Todays organisations are large, and they are large enough to fail. This is mainly due to global competition now brought on by world trade and and globalisation where the threat is no longer from our competing business on the same block, but from highly resourceful and innovative international threats.

A quick look at the top 10 most innovative companies from a recent study conducted by booz & company show Apple leading the way followed by 3M and Google. What do all top 10 have in common? They are Integrating processes and creating a culture where innovation is supported and endorsed at every level. A quick employee engagement survey in your workplace would demonstrate effectively (with the right questions) how our employees would like to be part of the process that will launch our companies into the future.

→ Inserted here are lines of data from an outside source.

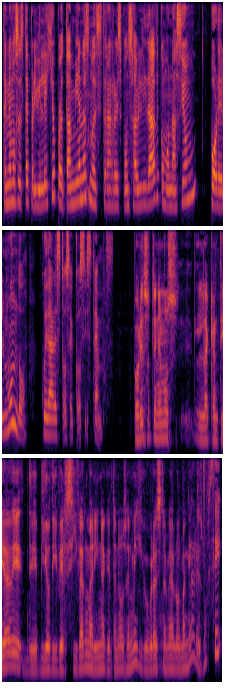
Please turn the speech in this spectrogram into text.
tenemos este privilegio, pero también es nuestra responsabilidad como nación por el mundo cuidar estos ecosistemas. Por eso tenemos la cantidad de, biodiversidad marina que tenemos en México, gracias también a los manglares, ¿no? Sí,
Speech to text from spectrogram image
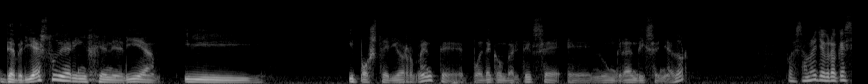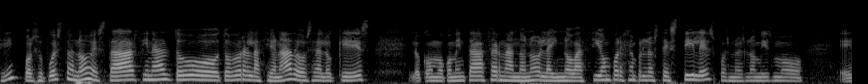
debería estudiar ingeniería y, y posteriormente puede convertirse en un gran diseñador? Pues hombre, yo creo que sí, por supuesto, ¿no? Está al final todo, todo relacionado. O sea, lo que es, lo, como comenta Fernando, ¿no? La innovación, por ejemplo, en los textiles, pues no es lo mismo eh,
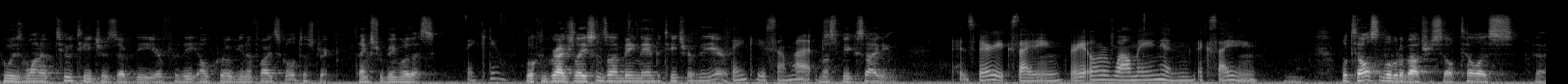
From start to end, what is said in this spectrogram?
who is one of two Teachers of the Year for the Elk Grove Unified School District. Thanks for being with us. Thank you. Well, congratulations on being named a Teacher of the Year. Thank you so much. It Must be exciting. It's very exciting, very overwhelming and exciting. Well, tell us a little bit about yourself. Tell us uh,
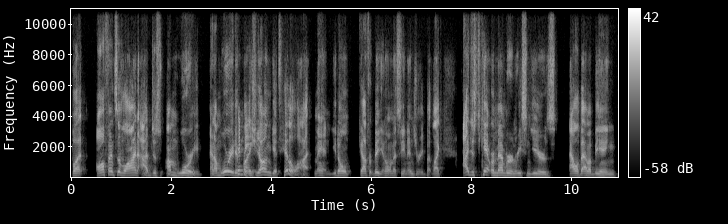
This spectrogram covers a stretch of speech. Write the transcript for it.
But offensive line, I'm just I'm worried, and I'm worried Could if Bryce be. Young gets hit a lot. Man, you don't, God forbid, you don't want to see an injury. But like, I just can't remember in recent years Alabama being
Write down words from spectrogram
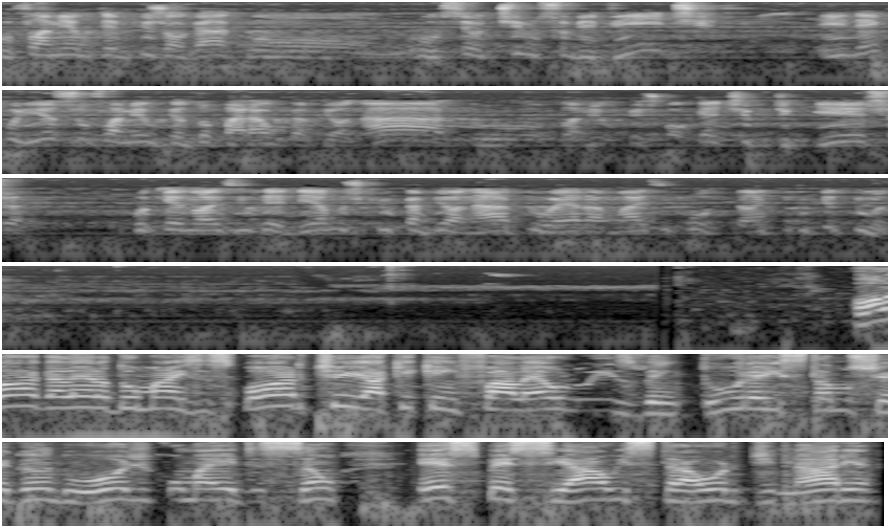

Lets face it, the workplace has changed dramatically over the last 20 years. Access to information is now freely available to anyone that is willing to find it, and our reliance on ‘subject matter expertise’ is no longer a unique strategic advantage. Finding innovative ideas, and executing them successfully are the key characteristics of a forward thinking workplace.

To create this workplace of innovative spirit we must engage with four things; endorse and drive a focus of problem based learning for any workplace training events, create opportunities for innovation to happen, ensure that leadership (and culture) support innovation, and finally equip the organisation with the right tool to execute!

Happy innovation,
Luke Campbell

Innovation – Emotionally involved


How exciting is this – work hard, great leadership, supportive network for failing & learning. This is true innovation, the ability to be yourself and improve your practice!

The above paragraph is a reflection on my team and our culture for innovation. It’s was brought on by the realisation that I am heavily invested in the company I work for and the real success of a truly innovative environment. What brought on this reflection you ask…

I am prepared to be emotionally involved in what I do, who I work with and what type of learning culture I can build for others. Are you?



Innovation is a team sport – collaborate and reap the awards.

I was very excited today to see individuals from the coal face come together and show case their innovative ideas to a extremely supportive senior leadership team. One quote from a participant today was “it’s nice to see that this is not just a training fad, and that it is fully supported by you’s (management)”.

It reminds that the culture is so important to the success of a training event, and that a manager can, with the whip of a tongue, make or break what has taken L&D years to build.